    INSERT INTO Employees (FirstName, City, Country)
    SELECT Name, CityName, CountryName
    FROM OldEmployees
    

    However, it is worth noting that there are situations in which the use of SELECT * is acceptable. An example is temporary tables.

    Use temporary tables wisely

    Temporary tables often complicate the structure of a query. Therefore, it is better not to use them if it is possible to issue a simple request.

    But if you are writing a stored procedure that performs some actions with data that cannot be formatted in one query, then use temporary tables as “intermediaries” to help you get the final result.

    Let's say you need to make a selection with conditions from a large table. To increase database performance, you should transfer your data to a temporary table and perform JOIN with it already. The temporary table will be smaller than the original, so the join will happen faster.

    It’s not always clear what the difference is between temporary tables and subqueries. Therefore, we give an example: imagine a customer table with millions of records from which you need to make a selection by region. One implementation option is to use SELECT INTO followed by concatenation into a temporary table:

    SELECT * INTO #Temp FROM Customer WHERE RegionID = 5
    SELECT r.RegionName, t.Name FROM Region r JOIN #Temp t ON t.RegionID = r.RegionID
    

    But instead of temporary tables, you can use a subquery:

    SELECT r.RegionName, t.Name FROM Region r 
    JOIN (SELECT * FROM Customer WHERE RegionID = 5) AS t 
    ON t.RegionID = r.RegionID
    

    In the previous paragraph, we discussed that it is worth writing only the columns we need in a subquery, therefore:

    SELECT r.RegionName, t.Name FROM Region r 
    JOIN (SELECT Name, RegionID FROM Customer WHERE RegionID = 5) AS t 
    ON t.RegionID = r.RegionID
    

    Each of the three examples will return the same result, but in the case of temporary tables, you get the opportunity to use indexing. For a more complete understanding of the working principles of temporary tables and subqueries, you can read the topic on Stack Overflow.

    When the work with the temporary table is finished, it is better to delete it and release the tempdb resources than wait until the automatic deletion occurs (when your connection to the database server closes):

    DROP TABLE #temp

    Use EXISTS ().

    If you want to verify the existence of a record, it is better to use the EXISTS () operator instead of COUNT (). Whereas COUNT () goes through the whole table, EXISTS () stops working after finding the first match. This approach improves performance and improves code readability:

    IF (SELECT COUNT(1) FROM EMPLOYEES WHERE FIRSTNAME LIKE '%JOHN%') > 0
     	PRINT 'YES' 
    

    or

    IF EXISTS(SELECT FIRSTNAME FROM EMPLOYEES WHERE FIRSTNAME LIKE '%JOHN%')
        PRINT 'YES'
    

    Instead of a conclusion

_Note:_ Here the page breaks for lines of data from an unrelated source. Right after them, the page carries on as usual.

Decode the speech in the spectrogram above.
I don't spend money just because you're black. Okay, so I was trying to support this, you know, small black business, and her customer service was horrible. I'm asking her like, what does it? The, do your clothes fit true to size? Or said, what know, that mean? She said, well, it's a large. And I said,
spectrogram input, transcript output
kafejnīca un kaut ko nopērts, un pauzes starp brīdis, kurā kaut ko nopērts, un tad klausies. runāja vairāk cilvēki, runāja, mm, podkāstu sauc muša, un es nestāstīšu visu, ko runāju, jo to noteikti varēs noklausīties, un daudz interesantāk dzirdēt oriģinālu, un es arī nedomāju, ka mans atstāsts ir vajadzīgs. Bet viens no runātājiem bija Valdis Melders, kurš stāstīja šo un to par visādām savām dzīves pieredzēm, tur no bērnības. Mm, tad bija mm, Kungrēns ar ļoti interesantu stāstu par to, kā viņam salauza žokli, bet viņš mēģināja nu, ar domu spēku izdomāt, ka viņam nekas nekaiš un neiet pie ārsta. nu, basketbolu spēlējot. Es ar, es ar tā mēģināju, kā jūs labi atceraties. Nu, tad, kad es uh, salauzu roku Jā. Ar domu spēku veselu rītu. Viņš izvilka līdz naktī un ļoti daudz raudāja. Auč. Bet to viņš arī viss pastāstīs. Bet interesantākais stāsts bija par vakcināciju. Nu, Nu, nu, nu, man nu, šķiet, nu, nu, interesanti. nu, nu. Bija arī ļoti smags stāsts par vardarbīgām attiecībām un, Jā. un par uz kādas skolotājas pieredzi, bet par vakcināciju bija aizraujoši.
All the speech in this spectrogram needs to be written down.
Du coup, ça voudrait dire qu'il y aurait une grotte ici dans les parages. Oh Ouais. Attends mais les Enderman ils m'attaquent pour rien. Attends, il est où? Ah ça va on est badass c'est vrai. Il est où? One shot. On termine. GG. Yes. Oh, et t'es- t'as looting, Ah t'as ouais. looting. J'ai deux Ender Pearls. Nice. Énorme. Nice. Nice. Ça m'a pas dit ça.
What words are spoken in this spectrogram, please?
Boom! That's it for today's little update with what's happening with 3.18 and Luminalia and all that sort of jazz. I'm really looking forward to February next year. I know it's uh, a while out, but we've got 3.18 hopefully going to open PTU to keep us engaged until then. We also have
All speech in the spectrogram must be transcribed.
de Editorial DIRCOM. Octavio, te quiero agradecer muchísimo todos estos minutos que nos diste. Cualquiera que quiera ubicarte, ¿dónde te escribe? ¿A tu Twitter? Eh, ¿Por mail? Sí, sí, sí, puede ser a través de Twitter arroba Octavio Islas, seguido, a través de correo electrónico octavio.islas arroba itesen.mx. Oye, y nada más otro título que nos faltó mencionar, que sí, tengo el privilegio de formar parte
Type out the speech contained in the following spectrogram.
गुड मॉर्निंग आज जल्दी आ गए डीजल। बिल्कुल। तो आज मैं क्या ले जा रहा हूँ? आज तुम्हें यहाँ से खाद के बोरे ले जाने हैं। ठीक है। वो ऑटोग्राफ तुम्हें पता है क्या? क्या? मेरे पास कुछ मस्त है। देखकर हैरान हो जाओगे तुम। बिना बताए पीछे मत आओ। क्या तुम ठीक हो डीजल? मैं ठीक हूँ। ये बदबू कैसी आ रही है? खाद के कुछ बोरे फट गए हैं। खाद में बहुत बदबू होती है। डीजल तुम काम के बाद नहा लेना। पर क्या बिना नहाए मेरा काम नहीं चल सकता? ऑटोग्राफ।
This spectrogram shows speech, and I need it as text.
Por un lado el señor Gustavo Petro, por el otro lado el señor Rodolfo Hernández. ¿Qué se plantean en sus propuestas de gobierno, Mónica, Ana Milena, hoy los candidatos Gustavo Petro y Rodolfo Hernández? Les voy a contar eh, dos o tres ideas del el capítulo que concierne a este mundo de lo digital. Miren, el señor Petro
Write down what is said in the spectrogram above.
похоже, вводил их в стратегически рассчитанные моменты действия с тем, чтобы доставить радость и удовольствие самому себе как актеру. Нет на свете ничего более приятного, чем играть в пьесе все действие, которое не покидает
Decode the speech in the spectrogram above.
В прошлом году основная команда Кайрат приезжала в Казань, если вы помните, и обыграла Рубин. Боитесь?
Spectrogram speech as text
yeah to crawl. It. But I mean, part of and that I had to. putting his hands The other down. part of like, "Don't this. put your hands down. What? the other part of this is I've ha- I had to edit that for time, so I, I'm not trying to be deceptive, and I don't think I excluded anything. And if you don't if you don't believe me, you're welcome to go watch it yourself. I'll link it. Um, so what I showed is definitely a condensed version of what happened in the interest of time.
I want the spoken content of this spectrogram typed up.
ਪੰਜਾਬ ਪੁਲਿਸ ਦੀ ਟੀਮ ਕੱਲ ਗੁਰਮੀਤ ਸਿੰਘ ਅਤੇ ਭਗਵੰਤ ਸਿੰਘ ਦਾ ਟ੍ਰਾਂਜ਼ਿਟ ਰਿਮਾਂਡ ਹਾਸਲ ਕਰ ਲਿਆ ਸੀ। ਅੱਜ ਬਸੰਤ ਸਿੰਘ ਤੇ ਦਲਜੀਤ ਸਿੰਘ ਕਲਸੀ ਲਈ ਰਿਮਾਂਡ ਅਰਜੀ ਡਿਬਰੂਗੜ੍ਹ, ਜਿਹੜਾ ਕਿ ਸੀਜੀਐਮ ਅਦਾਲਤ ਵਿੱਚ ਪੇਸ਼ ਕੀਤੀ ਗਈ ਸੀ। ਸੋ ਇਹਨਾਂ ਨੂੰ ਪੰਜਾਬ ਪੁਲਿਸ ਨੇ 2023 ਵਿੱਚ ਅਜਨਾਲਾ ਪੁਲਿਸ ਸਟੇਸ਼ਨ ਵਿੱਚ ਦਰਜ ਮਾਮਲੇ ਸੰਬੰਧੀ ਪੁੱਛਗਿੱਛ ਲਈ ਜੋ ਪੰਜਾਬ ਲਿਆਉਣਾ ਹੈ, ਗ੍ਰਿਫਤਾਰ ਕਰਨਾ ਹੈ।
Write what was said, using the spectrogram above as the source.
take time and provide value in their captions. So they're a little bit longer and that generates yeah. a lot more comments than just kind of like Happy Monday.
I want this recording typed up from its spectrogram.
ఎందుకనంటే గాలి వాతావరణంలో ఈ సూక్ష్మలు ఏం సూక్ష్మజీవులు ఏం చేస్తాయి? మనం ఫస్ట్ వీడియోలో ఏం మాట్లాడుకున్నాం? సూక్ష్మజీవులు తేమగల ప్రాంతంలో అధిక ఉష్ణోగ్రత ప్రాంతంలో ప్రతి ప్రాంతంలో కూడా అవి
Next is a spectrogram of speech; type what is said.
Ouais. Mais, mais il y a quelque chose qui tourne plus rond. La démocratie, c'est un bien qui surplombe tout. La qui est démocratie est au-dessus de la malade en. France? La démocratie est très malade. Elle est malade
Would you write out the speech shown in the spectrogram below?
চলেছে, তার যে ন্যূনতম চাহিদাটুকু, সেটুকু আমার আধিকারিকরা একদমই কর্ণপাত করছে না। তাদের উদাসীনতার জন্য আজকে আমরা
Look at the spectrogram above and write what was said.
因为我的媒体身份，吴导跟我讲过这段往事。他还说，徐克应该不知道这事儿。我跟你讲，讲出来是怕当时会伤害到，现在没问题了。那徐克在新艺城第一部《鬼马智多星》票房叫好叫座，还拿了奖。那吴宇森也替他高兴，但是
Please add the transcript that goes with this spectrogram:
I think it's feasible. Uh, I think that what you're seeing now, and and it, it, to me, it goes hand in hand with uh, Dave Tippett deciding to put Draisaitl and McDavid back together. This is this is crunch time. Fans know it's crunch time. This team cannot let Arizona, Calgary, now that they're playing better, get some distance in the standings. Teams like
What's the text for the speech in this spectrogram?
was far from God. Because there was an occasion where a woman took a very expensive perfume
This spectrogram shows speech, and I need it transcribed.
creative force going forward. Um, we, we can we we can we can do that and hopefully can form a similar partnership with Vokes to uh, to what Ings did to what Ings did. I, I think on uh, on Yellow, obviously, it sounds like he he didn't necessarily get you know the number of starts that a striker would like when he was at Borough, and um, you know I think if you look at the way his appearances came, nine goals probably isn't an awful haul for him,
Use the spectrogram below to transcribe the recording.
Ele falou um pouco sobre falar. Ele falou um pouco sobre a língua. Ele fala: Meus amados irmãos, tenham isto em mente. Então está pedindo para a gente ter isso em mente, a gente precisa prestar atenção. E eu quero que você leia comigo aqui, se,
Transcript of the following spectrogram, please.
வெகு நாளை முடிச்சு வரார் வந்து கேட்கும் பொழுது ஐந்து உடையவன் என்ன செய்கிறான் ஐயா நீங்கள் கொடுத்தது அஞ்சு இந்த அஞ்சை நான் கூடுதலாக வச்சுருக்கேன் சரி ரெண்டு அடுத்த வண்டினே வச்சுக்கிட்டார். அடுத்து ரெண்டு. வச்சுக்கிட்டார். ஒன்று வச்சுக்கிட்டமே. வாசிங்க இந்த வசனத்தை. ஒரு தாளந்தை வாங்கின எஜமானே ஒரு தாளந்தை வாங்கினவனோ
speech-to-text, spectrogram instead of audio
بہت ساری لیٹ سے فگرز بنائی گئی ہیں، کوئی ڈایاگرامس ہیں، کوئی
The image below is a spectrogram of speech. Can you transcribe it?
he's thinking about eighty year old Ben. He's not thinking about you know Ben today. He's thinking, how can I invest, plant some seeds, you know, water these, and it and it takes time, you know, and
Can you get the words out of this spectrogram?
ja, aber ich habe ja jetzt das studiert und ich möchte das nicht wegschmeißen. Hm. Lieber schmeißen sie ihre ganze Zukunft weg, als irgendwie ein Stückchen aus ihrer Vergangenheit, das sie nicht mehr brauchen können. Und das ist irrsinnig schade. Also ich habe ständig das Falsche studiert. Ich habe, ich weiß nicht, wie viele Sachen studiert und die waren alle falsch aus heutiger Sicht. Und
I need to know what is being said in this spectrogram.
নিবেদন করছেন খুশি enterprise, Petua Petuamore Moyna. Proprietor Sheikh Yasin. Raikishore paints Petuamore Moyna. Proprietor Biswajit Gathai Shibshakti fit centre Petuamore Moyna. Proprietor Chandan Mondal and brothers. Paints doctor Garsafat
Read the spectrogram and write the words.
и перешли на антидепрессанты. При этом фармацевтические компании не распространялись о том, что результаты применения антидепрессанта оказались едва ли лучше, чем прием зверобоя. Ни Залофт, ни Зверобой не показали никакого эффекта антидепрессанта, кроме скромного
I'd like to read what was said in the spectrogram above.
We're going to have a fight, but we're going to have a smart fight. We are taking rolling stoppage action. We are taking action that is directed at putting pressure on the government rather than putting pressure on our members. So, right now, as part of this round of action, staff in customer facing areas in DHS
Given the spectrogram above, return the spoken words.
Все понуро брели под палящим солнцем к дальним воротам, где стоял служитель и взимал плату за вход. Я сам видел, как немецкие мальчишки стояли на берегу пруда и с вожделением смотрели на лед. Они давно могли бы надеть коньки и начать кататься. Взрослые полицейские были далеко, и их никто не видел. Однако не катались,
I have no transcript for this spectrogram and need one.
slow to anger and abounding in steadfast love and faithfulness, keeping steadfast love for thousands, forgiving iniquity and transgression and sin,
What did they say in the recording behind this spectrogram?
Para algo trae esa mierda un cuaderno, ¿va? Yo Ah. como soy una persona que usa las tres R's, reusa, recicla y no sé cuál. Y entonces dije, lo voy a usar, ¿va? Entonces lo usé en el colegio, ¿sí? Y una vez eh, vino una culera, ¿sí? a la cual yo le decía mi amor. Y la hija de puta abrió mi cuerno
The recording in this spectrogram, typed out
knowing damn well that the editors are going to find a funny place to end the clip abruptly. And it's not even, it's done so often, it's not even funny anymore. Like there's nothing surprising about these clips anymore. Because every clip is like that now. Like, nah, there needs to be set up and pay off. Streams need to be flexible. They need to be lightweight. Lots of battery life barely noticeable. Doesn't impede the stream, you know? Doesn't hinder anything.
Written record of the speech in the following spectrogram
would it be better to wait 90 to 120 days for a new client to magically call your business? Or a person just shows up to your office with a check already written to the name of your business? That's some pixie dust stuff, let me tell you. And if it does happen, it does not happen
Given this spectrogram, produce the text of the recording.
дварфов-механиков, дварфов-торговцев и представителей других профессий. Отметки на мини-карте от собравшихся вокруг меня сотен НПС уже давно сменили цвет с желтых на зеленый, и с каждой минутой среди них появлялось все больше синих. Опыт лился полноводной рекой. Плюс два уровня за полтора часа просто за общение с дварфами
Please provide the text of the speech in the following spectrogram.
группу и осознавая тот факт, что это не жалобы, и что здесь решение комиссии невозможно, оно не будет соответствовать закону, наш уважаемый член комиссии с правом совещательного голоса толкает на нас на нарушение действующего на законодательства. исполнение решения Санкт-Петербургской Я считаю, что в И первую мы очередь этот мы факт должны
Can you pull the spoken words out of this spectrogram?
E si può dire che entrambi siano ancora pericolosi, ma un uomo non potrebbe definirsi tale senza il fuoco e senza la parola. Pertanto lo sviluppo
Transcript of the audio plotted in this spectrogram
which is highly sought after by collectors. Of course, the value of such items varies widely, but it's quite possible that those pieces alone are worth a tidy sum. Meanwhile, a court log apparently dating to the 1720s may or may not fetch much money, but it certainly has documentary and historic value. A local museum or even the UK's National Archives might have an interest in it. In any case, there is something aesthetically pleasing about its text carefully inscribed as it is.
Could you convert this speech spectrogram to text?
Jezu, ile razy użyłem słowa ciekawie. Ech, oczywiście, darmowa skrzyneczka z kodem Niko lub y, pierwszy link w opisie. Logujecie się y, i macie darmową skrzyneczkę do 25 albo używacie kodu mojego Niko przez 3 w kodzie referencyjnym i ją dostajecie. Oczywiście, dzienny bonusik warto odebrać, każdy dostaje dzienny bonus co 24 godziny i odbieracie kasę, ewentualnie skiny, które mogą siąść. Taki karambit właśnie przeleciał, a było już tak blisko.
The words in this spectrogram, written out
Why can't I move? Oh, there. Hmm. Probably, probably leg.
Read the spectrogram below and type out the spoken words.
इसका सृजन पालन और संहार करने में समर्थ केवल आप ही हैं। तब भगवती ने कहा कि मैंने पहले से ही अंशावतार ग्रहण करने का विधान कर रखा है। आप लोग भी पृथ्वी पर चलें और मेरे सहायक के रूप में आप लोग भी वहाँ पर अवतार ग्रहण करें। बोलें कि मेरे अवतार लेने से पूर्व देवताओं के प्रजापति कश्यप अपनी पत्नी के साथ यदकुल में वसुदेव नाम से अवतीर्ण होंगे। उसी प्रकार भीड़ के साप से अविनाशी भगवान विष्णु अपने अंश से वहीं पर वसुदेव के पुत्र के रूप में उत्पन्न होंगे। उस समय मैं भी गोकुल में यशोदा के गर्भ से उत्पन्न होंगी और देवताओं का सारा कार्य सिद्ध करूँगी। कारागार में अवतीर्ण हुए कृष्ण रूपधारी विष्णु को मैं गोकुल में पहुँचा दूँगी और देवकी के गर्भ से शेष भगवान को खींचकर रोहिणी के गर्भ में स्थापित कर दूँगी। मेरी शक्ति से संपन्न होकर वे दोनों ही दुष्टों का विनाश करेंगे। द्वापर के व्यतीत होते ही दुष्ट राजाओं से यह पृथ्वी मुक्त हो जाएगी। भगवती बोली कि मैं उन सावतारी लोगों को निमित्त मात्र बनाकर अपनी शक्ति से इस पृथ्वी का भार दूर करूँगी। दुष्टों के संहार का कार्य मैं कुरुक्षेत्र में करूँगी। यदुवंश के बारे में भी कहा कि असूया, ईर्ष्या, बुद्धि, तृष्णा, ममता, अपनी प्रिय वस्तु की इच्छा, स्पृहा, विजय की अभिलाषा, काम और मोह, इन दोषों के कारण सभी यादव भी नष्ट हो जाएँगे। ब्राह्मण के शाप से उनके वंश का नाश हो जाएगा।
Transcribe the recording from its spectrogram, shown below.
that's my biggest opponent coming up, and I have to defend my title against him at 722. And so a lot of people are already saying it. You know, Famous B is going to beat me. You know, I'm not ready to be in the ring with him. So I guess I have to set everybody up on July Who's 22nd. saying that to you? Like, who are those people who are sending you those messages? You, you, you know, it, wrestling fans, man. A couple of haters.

    Application users love it when they don’t need to look at the download icon for a long time, when everything works smoothly and quickly. Applying the techniques described in this material will allow you to improve database performance, which will positively affect user experience.

    I would like to summarize and repeat the key points described in the article:

    1. Use indexes to speed up searching and sorting.
    2. Do not use loops with a lot of iterations to insert data - use INSERT or UPDATE.
    3. Avoid correlating subqueries.
    4. Limit the number of parameters of the SELECT statement - specify only the necessary tables.
    5. Use temporary tables only as “intermediaries” to join large tables.
    6. To check for a record, use the EXISTS () operator, which terminates after determining the first match.

    If you are interested in the topic of database performance, then there is a discussion on Stack Exchange that collects a large number of useful resources - you should pay attention to it. You can also read our material on how large world companies work with data.

    Fresh materials from our blog on Habré:


    Also popular now: